DATASET EXCERPTS START
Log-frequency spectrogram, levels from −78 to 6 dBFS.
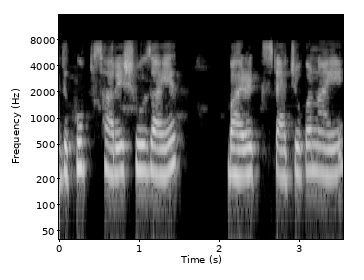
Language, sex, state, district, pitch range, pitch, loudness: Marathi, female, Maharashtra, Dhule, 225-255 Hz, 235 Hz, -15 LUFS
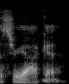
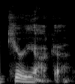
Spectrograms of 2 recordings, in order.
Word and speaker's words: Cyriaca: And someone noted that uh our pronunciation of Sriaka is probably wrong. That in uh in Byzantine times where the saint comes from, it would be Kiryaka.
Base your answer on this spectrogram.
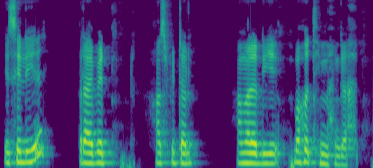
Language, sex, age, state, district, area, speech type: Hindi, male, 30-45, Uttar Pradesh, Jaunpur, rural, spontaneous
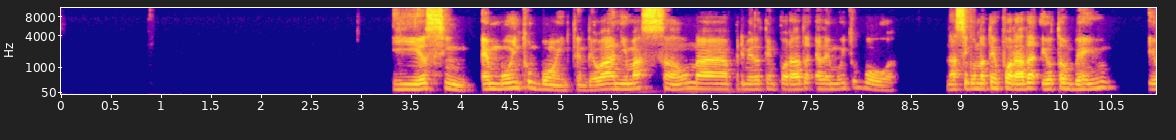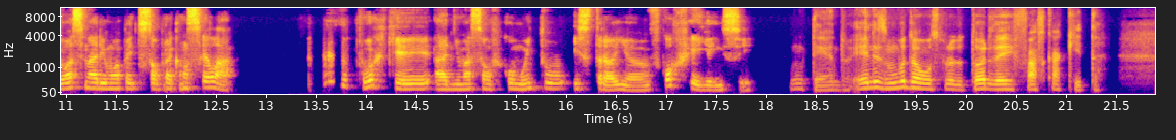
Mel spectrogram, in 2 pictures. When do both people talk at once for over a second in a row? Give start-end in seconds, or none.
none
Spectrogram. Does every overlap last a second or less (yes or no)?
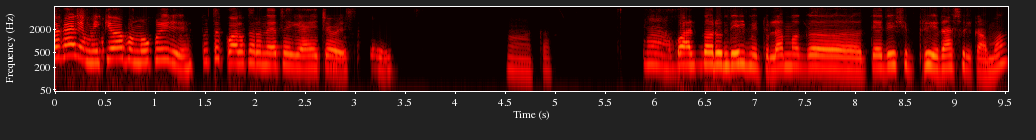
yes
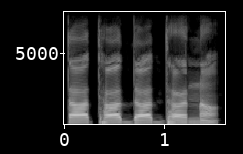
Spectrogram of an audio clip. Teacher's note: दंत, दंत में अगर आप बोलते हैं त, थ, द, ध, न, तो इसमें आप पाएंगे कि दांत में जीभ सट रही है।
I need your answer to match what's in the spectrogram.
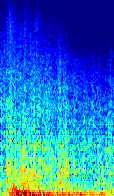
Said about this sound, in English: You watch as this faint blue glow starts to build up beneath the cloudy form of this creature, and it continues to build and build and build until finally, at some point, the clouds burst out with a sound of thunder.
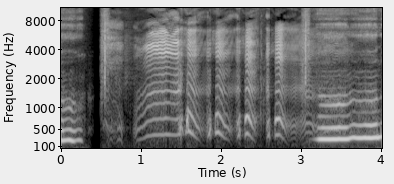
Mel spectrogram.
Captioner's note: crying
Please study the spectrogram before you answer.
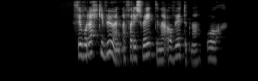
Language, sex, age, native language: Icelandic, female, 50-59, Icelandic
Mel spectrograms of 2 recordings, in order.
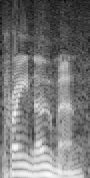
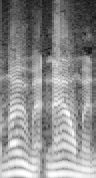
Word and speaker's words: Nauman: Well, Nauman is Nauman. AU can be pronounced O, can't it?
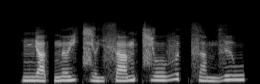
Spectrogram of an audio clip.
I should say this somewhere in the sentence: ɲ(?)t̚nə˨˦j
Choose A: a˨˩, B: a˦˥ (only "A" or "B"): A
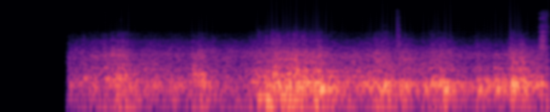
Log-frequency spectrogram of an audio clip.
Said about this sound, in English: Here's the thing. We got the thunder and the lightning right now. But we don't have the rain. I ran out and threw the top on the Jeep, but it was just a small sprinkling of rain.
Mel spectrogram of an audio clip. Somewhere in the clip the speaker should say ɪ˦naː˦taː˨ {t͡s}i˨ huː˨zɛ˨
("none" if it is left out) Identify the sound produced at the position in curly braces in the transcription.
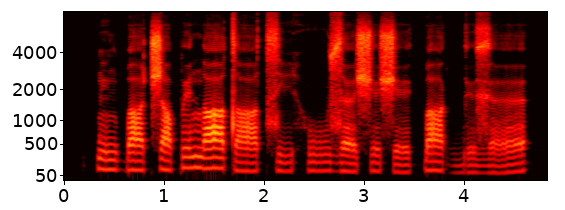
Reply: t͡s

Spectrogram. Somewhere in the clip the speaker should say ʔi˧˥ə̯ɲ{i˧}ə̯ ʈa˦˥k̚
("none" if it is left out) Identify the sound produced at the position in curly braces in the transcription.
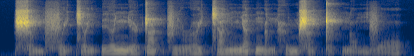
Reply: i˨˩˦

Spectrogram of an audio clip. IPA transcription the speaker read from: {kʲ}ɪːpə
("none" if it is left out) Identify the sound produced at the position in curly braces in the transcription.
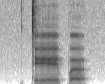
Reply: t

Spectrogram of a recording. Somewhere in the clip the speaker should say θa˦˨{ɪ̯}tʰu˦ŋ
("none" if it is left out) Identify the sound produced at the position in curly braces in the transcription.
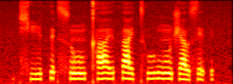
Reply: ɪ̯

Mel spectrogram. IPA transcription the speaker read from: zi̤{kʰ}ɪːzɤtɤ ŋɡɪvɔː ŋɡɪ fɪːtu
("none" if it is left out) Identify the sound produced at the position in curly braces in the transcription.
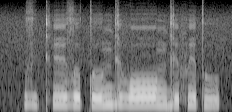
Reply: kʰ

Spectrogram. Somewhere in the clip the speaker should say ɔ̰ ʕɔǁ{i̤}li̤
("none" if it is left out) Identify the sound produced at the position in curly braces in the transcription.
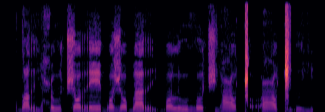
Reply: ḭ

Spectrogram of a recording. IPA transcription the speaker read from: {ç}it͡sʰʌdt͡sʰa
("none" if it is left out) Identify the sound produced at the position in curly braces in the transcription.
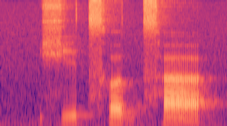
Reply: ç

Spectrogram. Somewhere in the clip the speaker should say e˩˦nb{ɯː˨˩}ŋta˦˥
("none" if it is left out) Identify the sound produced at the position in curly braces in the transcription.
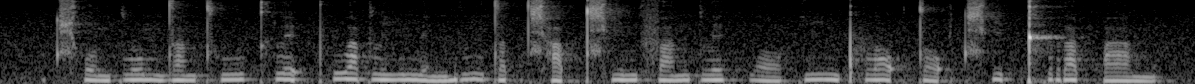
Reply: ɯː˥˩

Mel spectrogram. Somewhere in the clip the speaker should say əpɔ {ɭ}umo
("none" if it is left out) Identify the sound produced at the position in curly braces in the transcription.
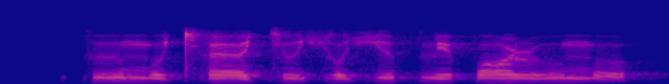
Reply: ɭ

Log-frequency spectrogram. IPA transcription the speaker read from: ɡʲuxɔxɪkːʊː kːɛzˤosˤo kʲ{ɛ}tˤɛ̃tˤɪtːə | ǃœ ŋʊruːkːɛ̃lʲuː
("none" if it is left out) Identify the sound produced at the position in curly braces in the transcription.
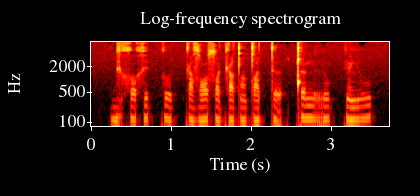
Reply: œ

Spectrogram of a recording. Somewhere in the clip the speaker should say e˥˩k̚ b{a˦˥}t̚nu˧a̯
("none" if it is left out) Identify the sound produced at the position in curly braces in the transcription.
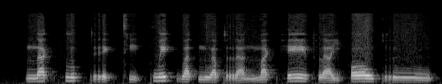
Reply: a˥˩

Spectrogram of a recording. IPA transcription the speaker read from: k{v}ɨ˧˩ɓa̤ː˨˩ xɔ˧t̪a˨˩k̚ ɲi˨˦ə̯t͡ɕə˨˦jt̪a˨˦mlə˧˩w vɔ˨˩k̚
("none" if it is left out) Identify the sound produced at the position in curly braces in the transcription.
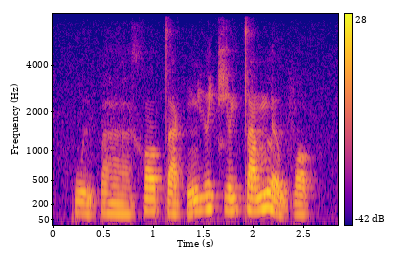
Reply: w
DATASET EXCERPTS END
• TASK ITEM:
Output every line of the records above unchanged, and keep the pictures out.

• TASK SOLUTION:
Log-frequency spectrogram, levels from −78 to 6 dBFS.
Language, sex, state, district, pitch range, pitch, loudness: Marathi, female, Maharashtra, Dhule, 225-255 Hz, 235 Hz, -15 LUFS
Spectrograms of 2 recordings, in order.
Word and speaker's words: Cyriaca: And someone noted that uh our pronunciation of Sriaka is probably wrong. That in uh in Byzantine times where the saint comes from, it would be Kiryaka.
Base your answer on this spectrogram.
Language, sex, age, state, district, area, speech type: Hindi, male, 30-45, Uttar Pradesh, Jaunpur, rural, spontaneous
Mel spectrogram, in 2 pictures. When do both people talk at once for over a second in a row? Give start-end in seconds, or none.
none
Spectrogram. Does every overlap last a second or less (yes or no)?
yes
Spectrogram of an audio clip. Teacher's note: दंत, दंत में अगर आप बोलते हैं त, थ, द, ध, न, तो इसमें आप पाएंगे कि दांत में जीभ सट रही है।
I need your answer to match what's in the spectrogram.
Said about this sound, in English: You watch as this faint blue glow starts to build up beneath the cloudy form of this creature, and it continues to build and build and build until finally, at some point, the clouds burst out with a sound of thunder.
Mel spectrogram.
Captioner's note: crying
Please study the spectrogram before you answer.
Language, sex, age, native language: Icelandic, female, 50-59, Icelandic
Mel spectrograms of 2 recordings, in order.
Word and speaker's words: Nauman: Well, Nauman is Nauman. AU can be pronounced O, can't it?
Spectrogram of an audio clip.
I should say this somewhere in the sentence: ɲ(?)t̚nə˨˦j
Choose A: a˨˩, B: a˦˥ (only "A" or "B"): A
Log-frequency spectrogram of an audio clip.
Said about this sound, in English: Here's the thing. We got the thunder and the lightning right now. But we don't have the rain. I ran out and threw the top on the Jeep, but it was just a small sprinkling of rain.
Mel spectrogram of an audio clip. Somewhere in the clip the speaker should say ɪ˦naː˦taː˨ {t͡s}i˨ huː˨zɛ˨
("none" if it is left out) Identify the sound produced at the position in curly braces in the transcription.
Reply: t͡s

Spectrogram. Somewhere in the clip the speaker should say ʔi˧˥ə̯ɲ{i˧}ə̯ ʈa˦˥k̚
("none" if it is left out) Identify the sound produced at the position in curly braces in the transcription.
Reply: i˨˩˦

Spectrogram of an audio clip. IPA transcription the speaker read from: {kʲ}ɪːpə
("none" if it is left out) Identify the sound produced at the position in curly braces in the transcription.
Reply: t

Spectrogram of a recording. Somewhere in the clip the speaker should say θa˦˨{ɪ̯}tʰu˦ŋ
("none" if it is left out) Identify the sound produced at the position in curly braces in the transcription.
Reply: ɪ̯

Mel spectrogram. IPA transcription the speaker read from: zi̤{kʰ}ɪːzɤtɤ ŋɡɪvɔː ŋɡɪ fɪːtu
("none" if it is left out) Identify the sound produced at the position in curly braces in the transcription.
Reply: kʰ

Spectrogram. Somewhere in the clip the speaker should say ɔ̰ ʕɔǁ{i̤}li̤
("none" if it is left out) Identify the sound produced at the position in curly braces in the transcription.
Reply: ḭ

Spectrogram of a recording. IPA transcription the speaker read from: {ç}it͡sʰʌdt͡sʰa
("none" if it is left out) Identify the sound produced at the position in curly braces in the transcription.
Reply: ç

Spectrogram. Somewhere in the clip the speaker should say e˩˦nb{ɯː˨˩}ŋta˦˥
("none" if it is left out) Identify the sound produced at the position in curly braces in the transcription.
Reply: ɯː˥˩

Mel spectrogram. Somewhere in the clip the speaker should say əpɔ {ɭ}umo
("none" if it is left out) Identify the sound produced at the position in curly braces in the transcription.
Reply: ɭ

Log-frequency spectrogram. IPA transcription the speaker read from: ɡʲuxɔxɪkːʊː kːɛzˤosˤo kʲ{ɛ}tˤɛ̃tˤɪtːə | ǃœ ŋʊruːkːɛ̃lʲuː
("none" if it is left out) Identify the sound produced at the position in curly braces in the transcription.
Reply: œ

Spectrogram of a recording. Somewhere in the clip the speaker should say e˥˩k̚ b{a˦˥}t̚nu˧a̯
("none" if it is left out) Identify the sound produced at the position in curly braces in the transcription.
Reply: a˥˩

Spectrogram of a recording. IPA transcription the speaker read from: k{v}ɨ˧˩ɓa̤ː˨˩ xɔ˧t̪a˨˩k̚ ɲi˨˦ə̯t͡ɕə˨˦jt̪a˨˦mlə˧˩w vɔ˨˩k̚
("none" if it is left out) Identify the sound produced at the position in curly braces in the transcription.
Reply: w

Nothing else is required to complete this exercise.